__Data in this exercise__.

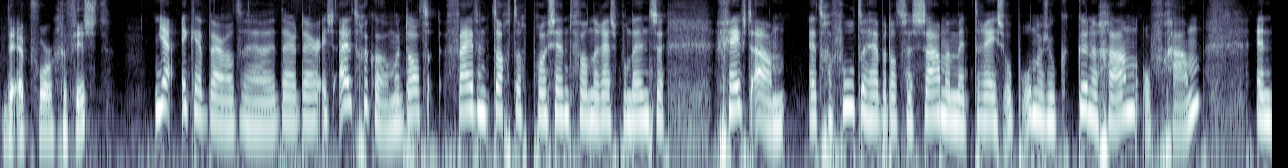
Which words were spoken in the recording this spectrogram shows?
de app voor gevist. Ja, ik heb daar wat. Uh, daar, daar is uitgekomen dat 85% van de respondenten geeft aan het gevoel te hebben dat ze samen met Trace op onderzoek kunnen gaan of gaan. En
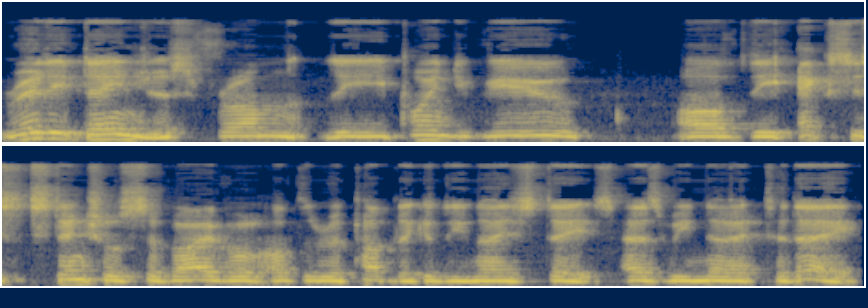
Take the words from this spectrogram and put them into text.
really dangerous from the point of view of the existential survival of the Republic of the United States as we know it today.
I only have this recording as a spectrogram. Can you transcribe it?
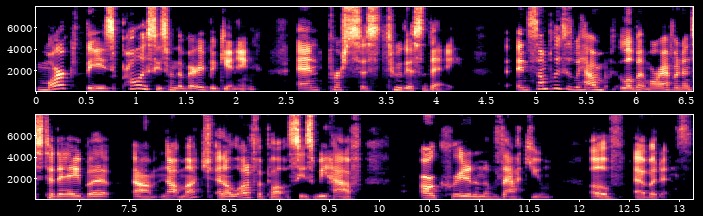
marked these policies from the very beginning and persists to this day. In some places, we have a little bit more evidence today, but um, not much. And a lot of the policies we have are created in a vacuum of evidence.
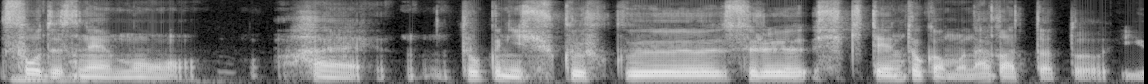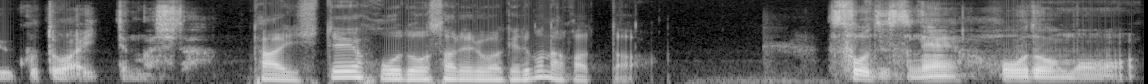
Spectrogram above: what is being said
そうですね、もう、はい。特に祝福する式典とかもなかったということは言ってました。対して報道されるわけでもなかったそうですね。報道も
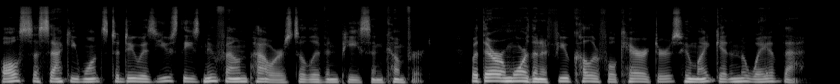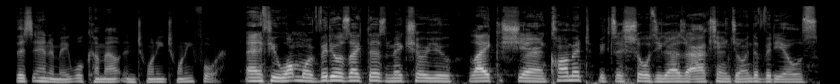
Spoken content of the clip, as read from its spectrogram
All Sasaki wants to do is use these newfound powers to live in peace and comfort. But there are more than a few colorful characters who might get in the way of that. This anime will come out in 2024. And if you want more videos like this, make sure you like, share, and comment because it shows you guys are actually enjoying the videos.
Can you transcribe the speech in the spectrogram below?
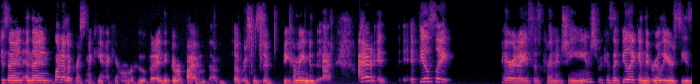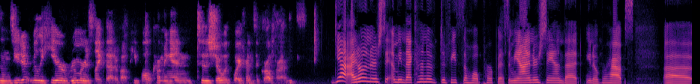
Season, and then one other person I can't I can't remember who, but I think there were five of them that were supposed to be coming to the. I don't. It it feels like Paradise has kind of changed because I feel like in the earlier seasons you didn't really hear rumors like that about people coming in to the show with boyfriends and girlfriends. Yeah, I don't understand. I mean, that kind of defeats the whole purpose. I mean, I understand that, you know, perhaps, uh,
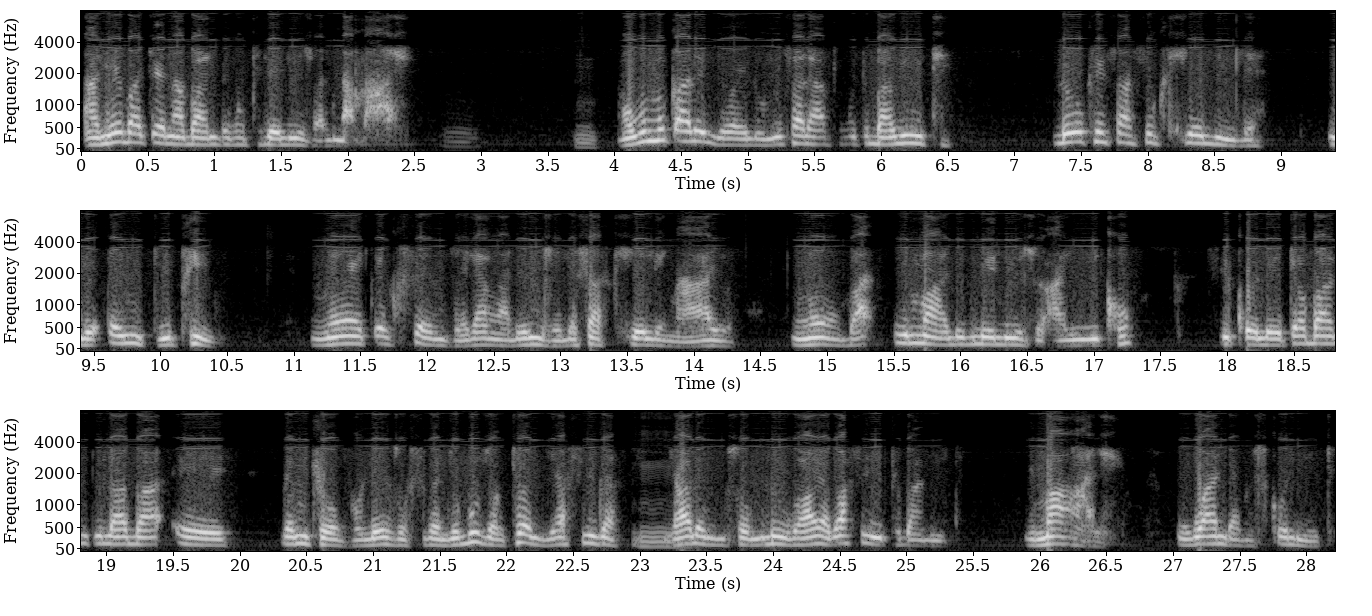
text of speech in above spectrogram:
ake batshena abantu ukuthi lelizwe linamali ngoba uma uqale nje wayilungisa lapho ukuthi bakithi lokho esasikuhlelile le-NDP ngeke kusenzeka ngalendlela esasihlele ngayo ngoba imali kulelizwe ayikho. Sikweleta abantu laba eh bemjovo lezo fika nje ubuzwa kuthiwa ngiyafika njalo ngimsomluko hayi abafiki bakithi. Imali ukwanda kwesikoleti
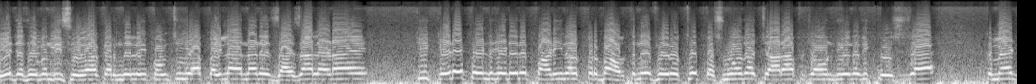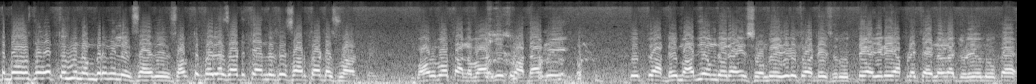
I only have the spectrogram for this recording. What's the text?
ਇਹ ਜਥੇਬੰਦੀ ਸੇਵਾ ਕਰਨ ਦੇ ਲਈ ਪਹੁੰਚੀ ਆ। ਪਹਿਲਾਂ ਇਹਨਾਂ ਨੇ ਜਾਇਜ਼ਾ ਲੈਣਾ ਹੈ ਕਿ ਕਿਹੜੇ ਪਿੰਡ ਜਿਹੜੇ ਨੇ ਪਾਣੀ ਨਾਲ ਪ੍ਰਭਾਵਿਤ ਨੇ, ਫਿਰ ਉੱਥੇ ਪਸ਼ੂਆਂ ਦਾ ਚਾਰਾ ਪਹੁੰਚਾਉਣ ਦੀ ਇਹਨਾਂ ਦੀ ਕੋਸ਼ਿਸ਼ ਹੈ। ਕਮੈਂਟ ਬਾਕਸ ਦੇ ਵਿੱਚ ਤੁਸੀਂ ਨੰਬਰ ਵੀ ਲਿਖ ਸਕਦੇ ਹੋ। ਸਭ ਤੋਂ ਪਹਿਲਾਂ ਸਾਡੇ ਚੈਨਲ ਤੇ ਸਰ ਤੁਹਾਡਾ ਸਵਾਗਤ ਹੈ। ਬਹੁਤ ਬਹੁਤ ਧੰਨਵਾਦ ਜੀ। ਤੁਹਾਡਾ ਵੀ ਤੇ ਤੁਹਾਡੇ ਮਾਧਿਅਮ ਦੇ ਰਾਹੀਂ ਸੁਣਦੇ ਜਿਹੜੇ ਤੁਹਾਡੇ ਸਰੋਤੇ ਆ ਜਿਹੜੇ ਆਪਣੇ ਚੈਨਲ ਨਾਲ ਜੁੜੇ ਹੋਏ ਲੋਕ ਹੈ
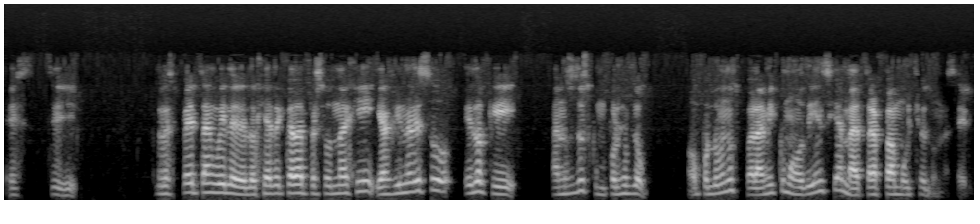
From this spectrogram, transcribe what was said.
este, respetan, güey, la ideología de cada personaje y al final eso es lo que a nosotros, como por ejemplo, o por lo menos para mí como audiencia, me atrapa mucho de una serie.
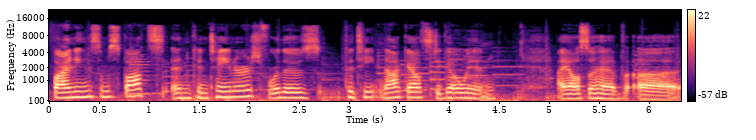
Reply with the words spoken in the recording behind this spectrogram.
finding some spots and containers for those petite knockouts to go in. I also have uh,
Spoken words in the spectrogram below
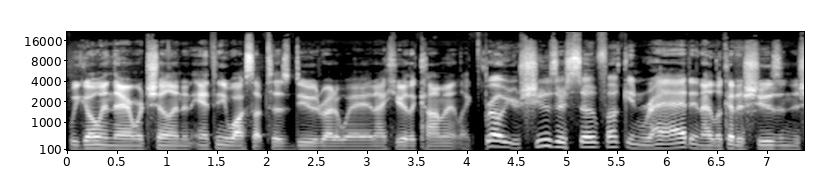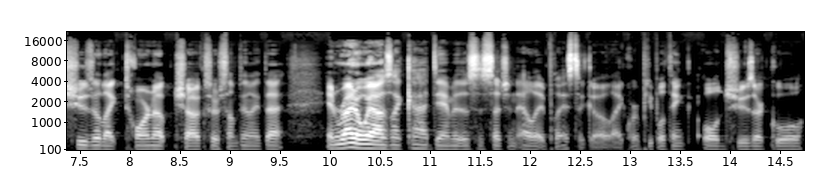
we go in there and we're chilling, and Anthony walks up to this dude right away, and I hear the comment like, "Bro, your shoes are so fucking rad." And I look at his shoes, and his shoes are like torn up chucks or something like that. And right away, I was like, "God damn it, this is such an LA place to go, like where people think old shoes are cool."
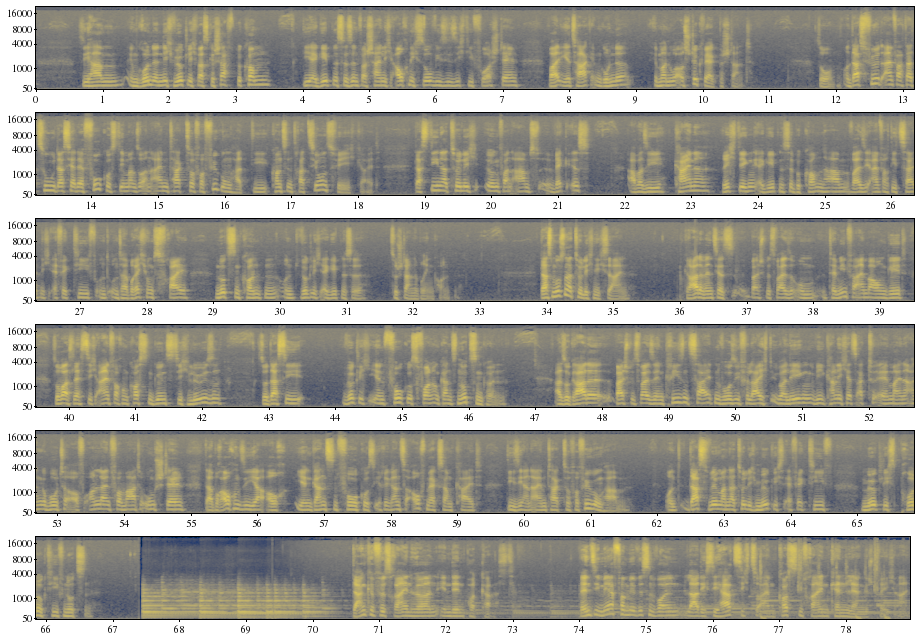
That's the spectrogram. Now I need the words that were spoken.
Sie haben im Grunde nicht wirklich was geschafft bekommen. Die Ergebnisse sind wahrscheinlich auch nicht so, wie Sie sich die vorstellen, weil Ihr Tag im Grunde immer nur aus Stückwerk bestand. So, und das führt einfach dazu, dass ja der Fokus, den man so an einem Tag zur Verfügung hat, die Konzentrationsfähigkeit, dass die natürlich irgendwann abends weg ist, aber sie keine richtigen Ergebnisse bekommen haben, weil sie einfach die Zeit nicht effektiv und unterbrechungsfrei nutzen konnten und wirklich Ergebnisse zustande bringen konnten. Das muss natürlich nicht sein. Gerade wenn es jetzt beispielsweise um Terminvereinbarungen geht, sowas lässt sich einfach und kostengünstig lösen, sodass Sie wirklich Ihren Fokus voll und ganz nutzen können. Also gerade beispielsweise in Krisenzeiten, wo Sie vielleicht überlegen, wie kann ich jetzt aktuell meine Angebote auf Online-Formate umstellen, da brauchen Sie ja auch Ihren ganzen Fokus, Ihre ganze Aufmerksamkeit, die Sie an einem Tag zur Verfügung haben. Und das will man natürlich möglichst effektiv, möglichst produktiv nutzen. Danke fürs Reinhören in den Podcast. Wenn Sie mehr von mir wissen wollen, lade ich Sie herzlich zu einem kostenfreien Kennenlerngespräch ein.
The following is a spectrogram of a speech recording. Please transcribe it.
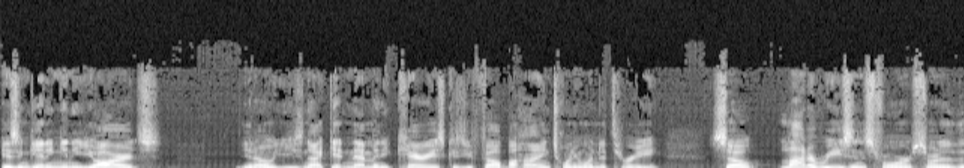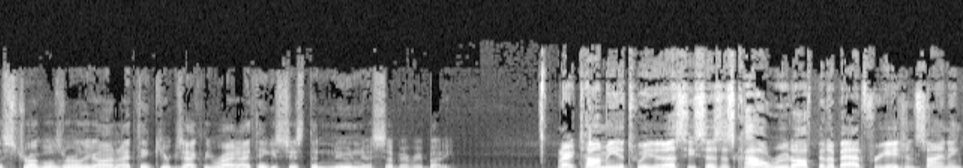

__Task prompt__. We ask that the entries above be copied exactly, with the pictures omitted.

__Result__.
Which words were spoken in the recording this spectrogram shows?
de app voor gevist. Ja, ik heb daar wat. Uh, daar, daar is uitgekomen dat 85% van de respondenten geeft aan het gevoel te hebben dat ze samen met Trace op onderzoek kunnen gaan of gaan. En
Take the words from this spectrogram and put them into text.
really dangerous from the point of view of the existential survival of the Republic of the United States as we know it today.
I only have this recording as a spectrogram. Can you transcribe it?
marked these policies from the very beginning and persists to this day. In some places, we have a little bit more evidence today, but um, not much. And a lot of the policies we have are created in a vacuum of evidence.
Spectrogram above: what is being said
そうですね、もう、はい。特に祝福する式典とかもなかったということは言ってました。対して報道されるわけでもなかったそうですね。報道も
Spoken content of the clip, as read from its spectrogram
All Sasaki wants to do is use these newfound powers to live in peace and comfort. But there are more than a few colorful characters who might get in the way of that. This anime will come out in 2024. And if you want more videos like this, make sure you like, share, and comment because it shows you guys are actually enjoying the videos.
Can you transcribe the speech in the spectrogram below?
Season, and then one other person I can't I can't remember who, but I think there were five of them that were supposed to be coming to the. I don't. It it feels like Paradise has kind of changed because I feel like in the earlier seasons you didn't really hear rumors like that about people coming in to the show with boyfriends and girlfriends. Yeah, I don't understand. I mean, that kind of defeats the whole purpose. I mean, I understand that, you know, perhaps, uh,
text of speech in above spectrogram:
ake batshena abantu ukuthi lelizwe linamali ngoba uma uqale nje wayilungisa lapho ukuthi bakithi lokho esasikuhlelile le-NDP ngeke kusenzeka ngalendlela esasihlele ngayo ngoba imali kulelizwe ayikho. Sikweleta abantu laba eh bemjovo lezo fika nje ubuzwa kuthiwa ngiyafika njalo ngimsomluko hayi abafiki bakithi. Imali ukwanda kwesikoleti
I only have the spectrogram for this recording. What's the text?
ਇਹ ਜਥੇਬੰਦੀ ਸੇਵਾ ਕਰਨ ਦੇ ਲਈ ਪਹੁੰਚੀ ਆ। ਪਹਿਲਾਂ ਇਹਨਾਂ ਨੇ ਜਾਇਜ਼ਾ ਲੈਣਾ ਹੈ ਕਿ ਕਿਹੜੇ ਪਿੰਡ ਜਿਹੜੇ ਨੇ ਪਾਣੀ ਨਾਲ ਪ੍ਰਭਾਵਿਤ ਨੇ, ਫਿਰ ਉੱਥੇ ਪਸ਼ੂਆਂ ਦਾ ਚਾਰਾ ਪਹੁੰਚਾਉਣ ਦੀ ਇਹਨਾਂ ਦੀ ਕੋਸ਼ਿਸ਼ ਹੈ। ਕਮੈਂਟ ਬਾਕਸ ਦੇ ਵਿੱਚ ਤੁਸੀਂ ਨੰਬਰ ਵੀ ਲਿਖ ਸਕਦੇ ਹੋ। ਸਭ ਤੋਂ ਪਹਿਲਾਂ ਸਾਡੇ ਚੈਨਲ ਤੇ ਸਰ ਤੁਹਾਡਾ ਸਵਾਗਤ ਹੈ। ਬਹੁਤ ਬਹੁਤ ਧੰਨਵਾਦ ਜੀ। ਤੁਹਾਡਾ ਵੀ ਤੇ ਤੁਹਾਡੇ ਮਾਧਿਅਮ ਦੇ ਰਾਹੀਂ ਸੁਣਦੇ ਜਿਹੜੇ ਤੁਹਾਡੇ ਸਰੋਤੇ ਆ ਜਿਹੜੇ ਆਪਣੇ ਚੈਨਲ ਨਾਲ ਜੁੜੇ ਹੋਏ ਲੋਕ ਹੈ
From this spectrogram, transcribe what was said.
este, respetan, güey, la ideología de cada personaje y al final eso es lo que a nosotros, como por ejemplo, o por lo menos para mí como audiencia, me atrapa mucho de una serie.
Reply with the words spoken in the recording behind this spectrogram.
finding some spots and containers for those petite knockouts to go in. I also have uh,
Spoken words in the spectrogram below
we go in there and we're chilling, and Anthony walks up to this dude right away, and I hear the comment like, "Bro, your shoes are so fucking rad." And I look at his shoes, and his shoes are like torn up chucks or something like that. And right away, I was like, "God damn it, this is such an LA place to go, like where people think old shoes are cool."
That's the spectrogram. Now I need the words that were spoken.
Sie haben im Grunde nicht wirklich was geschafft bekommen. Die Ergebnisse sind wahrscheinlich auch nicht so, wie Sie sich die vorstellen, weil Ihr Tag im Grunde immer nur aus Stückwerk bestand. So, und das führt einfach dazu, dass ja der Fokus, den man so an einem Tag zur Verfügung hat, die Konzentrationsfähigkeit, dass die natürlich irgendwann abends weg ist, aber sie keine richtigen Ergebnisse bekommen haben, weil sie einfach die Zeit nicht effektiv und unterbrechungsfrei nutzen konnten und wirklich Ergebnisse zustande bringen konnten. Das muss natürlich nicht sein. Gerade wenn es jetzt beispielsweise um Terminvereinbarungen geht, sowas lässt sich einfach und kostengünstig lösen, sodass Sie wirklich Ihren Fokus voll und ganz nutzen können. Also gerade beispielsweise in Krisenzeiten, wo Sie vielleicht überlegen, wie kann ich jetzt aktuell meine Angebote auf Online-Formate umstellen, da brauchen Sie ja auch Ihren ganzen Fokus, Ihre ganze Aufmerksamkeit, die Sie an einem Tag zur Verfügung haben. Und das will man natürlich möglichst effektiv, möglichst produktiv nutzen. Danke fürs Reinhören in den Podcast. Wenn Sie mehr von mir wissen wollen, lade ich Sie herzlich zu einem kostenfreien Kennenlerngespräch ein.
The following is a spectrogram of a speech recording. Please transcribe it.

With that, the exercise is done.